As a literature student, I’m interested in how textual analyses of disability, from David Mitchell and Sharon Snyder’s concept of narrative prosthesis to Ato Quayson’s aesthetic nervousness, could be redeployed, reframed or extended through a consideration of the intersection between play and narrative. Lennard Davis has suggested that the novel form itself is inextricably tied to ideas of normalcy – what could we say about the form or genre of games (21)? How is overcoming obstacles to complete a game as a disabled character different from reading a narrative about overcoming the body? How does disability function in a role-playing game like Deus-Ex: Human Revolution (2011), which involves enhancing the player’s through biological modifications and prosthetics to proceed through the game? Can science fiction games that increase the difficulty level for players without bodily modifications speak to how our understanding of impairment is historically or environmentally contingent? More broadly, what are the messages, meanings, and stories surrounding disability that we enact, participate and produce as creators and players of games?
Bogost, Ian. Persuasive Games: The Expressive Power of Video Games. Massachusetts: The MIT Press, 2007. Print.
Broderick, Alicia and Ari Ne’eman. “Autism as Metaphor: Narrative and Counter-Narrative”. International Journal of Inclusive Education. 12.5-6: 459-476 (2008). Print.

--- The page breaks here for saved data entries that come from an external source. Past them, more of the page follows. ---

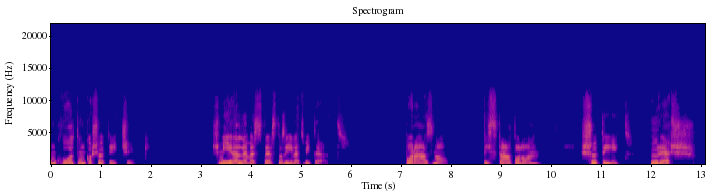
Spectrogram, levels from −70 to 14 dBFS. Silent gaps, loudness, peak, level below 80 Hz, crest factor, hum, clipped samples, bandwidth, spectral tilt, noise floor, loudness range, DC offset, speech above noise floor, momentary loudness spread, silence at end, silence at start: none; -25 LUFS; -8 dBFS; -74 dBFS; 18 dB; none; under 0.1%; 12 kHz; -4 dB/octave; under -90 dBFS; 4 LU; under 0.1%; over 65 dB; 19 LU; 0.25 s; 0 s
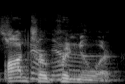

Burgstahler, Sheryl, and Tanis Doe. “Disability-related simulations: If, when, and how to use them”. Review of Disability Studies 1.2: 4-17 (2004). Web. 8 April 2013
Davis, Lennard. “Constructing Normalcy: The Bell Curve, the Novel, and the Invention of the Disabled Body in the Nineteenth Century”. The Disability Studies Reader. New York and London: Routledge, 1997). Print.
Murray, Stuart. Autism. New York and London: Routledge, 2012. Print.
—. Representing Autism: Culture, Narrative, Fascination. Liverpool: Liverpool University Press, 2008). Print.
Tremain, Shelly. “On the Subject of Impairment”. Disability/Postmodernity. Eds. Marion Corker and Tom Shakespeare. New York: Continuum, 2002. Print.